Poetry Club: Shakespeare’s Sonnets
Monday evenings, 6 pm to 7 pm Pacific, July 31-Aug 28, 2023
How well do you know Shakespeare’s sonnets? You probably know the first line of sonnet 18: “Shall I compare thee to a summer’s day?” Or maybe you have sonnet 116 committed to memory: “Let me not to the marriage of true minds / Admit impediments…”
But do you know what these poems are really saying? And did you know that, taken all together, we see in the 154 sonnets that Shakespeare wrote a novel in verse, a profound puzzle, and an autobiography of the poet in love and lust?
Some of these sonnets are addressed to a “fair young man,” others are addressed to a “dark lady,” and both are love objects of the narrator. Homo- and hetero-erotic desire, jealousy, jokes, self-loathing, hope, longing, and unsurpassed poetic beauty fill these poems.
In this five-week class, we will solve some of the mysteries of these sonnets and their author; dive into the imagery, language, comedy, and passion that have made these poems survive over the centuries; and reveal how they show the modern mind in the process of being born.
Bring your opinions and your questions, your observations and disputations. By the end of these five weeks, you may have a new favorite sonnet. Bonus points if you can commit it to memory.

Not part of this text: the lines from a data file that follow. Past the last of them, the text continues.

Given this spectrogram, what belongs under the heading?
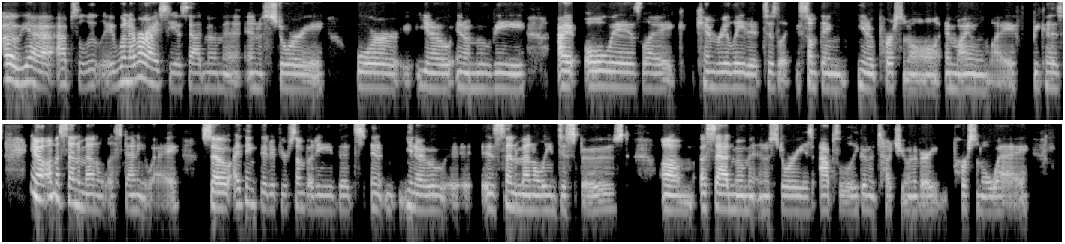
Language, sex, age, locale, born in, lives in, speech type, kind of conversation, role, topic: English, female, 45-49, en-US, United States, United States, conversation, unstructured, none, How do sad moments in stories teach us about real life?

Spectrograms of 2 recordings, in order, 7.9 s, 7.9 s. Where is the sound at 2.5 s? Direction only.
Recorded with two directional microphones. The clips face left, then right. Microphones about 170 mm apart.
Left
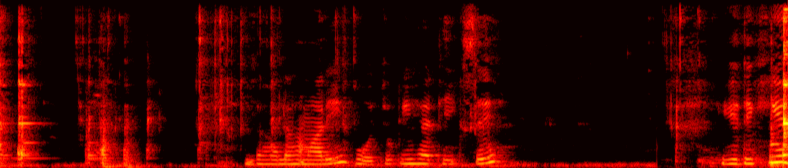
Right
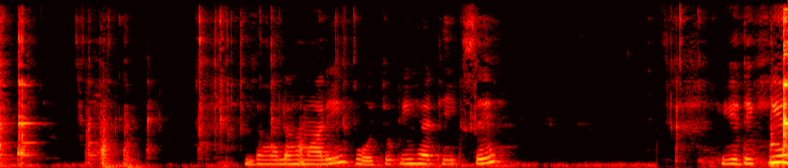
45° right (ahead or behind).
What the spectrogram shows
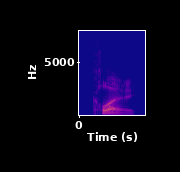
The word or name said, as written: clay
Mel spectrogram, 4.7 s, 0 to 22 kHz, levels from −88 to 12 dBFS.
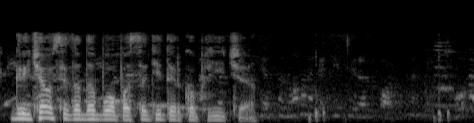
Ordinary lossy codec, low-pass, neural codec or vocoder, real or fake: AAC, 64 kbps; 7.2 kHz; none; real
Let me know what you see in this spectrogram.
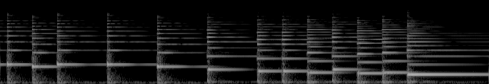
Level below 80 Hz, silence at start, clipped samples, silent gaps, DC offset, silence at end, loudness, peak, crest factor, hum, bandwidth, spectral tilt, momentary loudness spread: -56 dBFS; 0 s; under 0.1%; none; under 0.1%; 0 s; -31 LUFS; -16 dBFS; 16 dB; none; 13 kHz; -2 dB/octave; 8 LU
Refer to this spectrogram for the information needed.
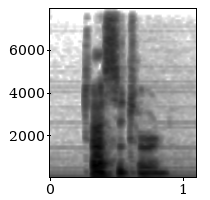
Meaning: Silent; temperamentally untalkative; disinclined to speak
- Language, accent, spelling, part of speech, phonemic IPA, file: English, US, taciturn, adjective, /ˈtæs.ɪˌtɝn/, En-us-taciturn.ogg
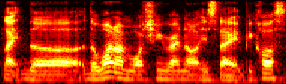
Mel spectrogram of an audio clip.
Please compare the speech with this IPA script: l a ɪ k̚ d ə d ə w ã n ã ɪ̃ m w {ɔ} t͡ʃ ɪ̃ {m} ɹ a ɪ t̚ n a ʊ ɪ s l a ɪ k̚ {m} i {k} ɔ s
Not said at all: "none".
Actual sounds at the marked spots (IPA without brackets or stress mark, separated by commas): ɔ, ŋ, b, kʰ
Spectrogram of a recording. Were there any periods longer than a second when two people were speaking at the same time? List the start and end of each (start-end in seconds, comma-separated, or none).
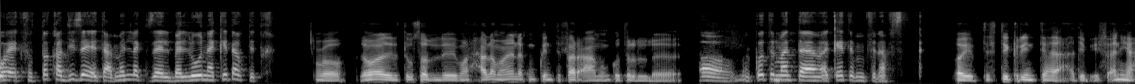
none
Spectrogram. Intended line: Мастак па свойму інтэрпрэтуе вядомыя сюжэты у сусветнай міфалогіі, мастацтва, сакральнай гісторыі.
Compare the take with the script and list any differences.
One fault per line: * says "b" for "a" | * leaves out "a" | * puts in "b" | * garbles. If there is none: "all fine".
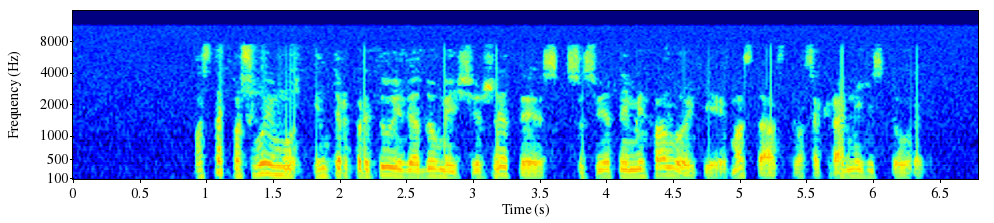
* says "з" for "у"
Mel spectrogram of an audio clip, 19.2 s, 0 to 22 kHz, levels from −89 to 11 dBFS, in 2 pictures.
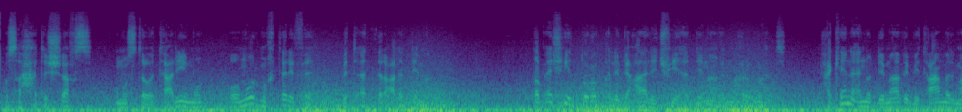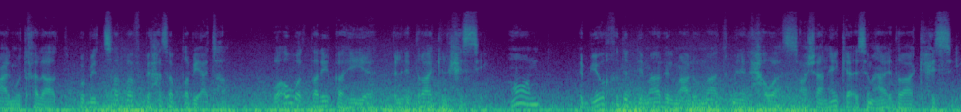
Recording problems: low rumble; loud; throughout; 5 dB below the speech

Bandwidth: 14.5 kHz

You do not need to read anything before our first session. And if you miss any meetings, no problem: recordings of each meeting are sent to all ticket-holders automatically.
Here is the recommended edition for this club, but any edition of Shakespeare’s sonnets—as long as the book has all 154 of his sonnets—will do.
April Bernard is a poet, novelist, and essayist who has taught widely. Her most recent book of poems is The World Behind the World, just published by W.W. Norton. Her website is aprilbernard.com.
If you would like to join this class but price is a barrier, sponsorship funds are available to help make it possible. Please apply here.
If you choose to pay $150 for this club, you are automatically making a $50 donation to the financial assistance fund. If you choose to pay $200 ticket, you are funding a full scholarship. Thank you for making this class accessible to people who would not be able to afford it on their own.
By Kathryn Rathke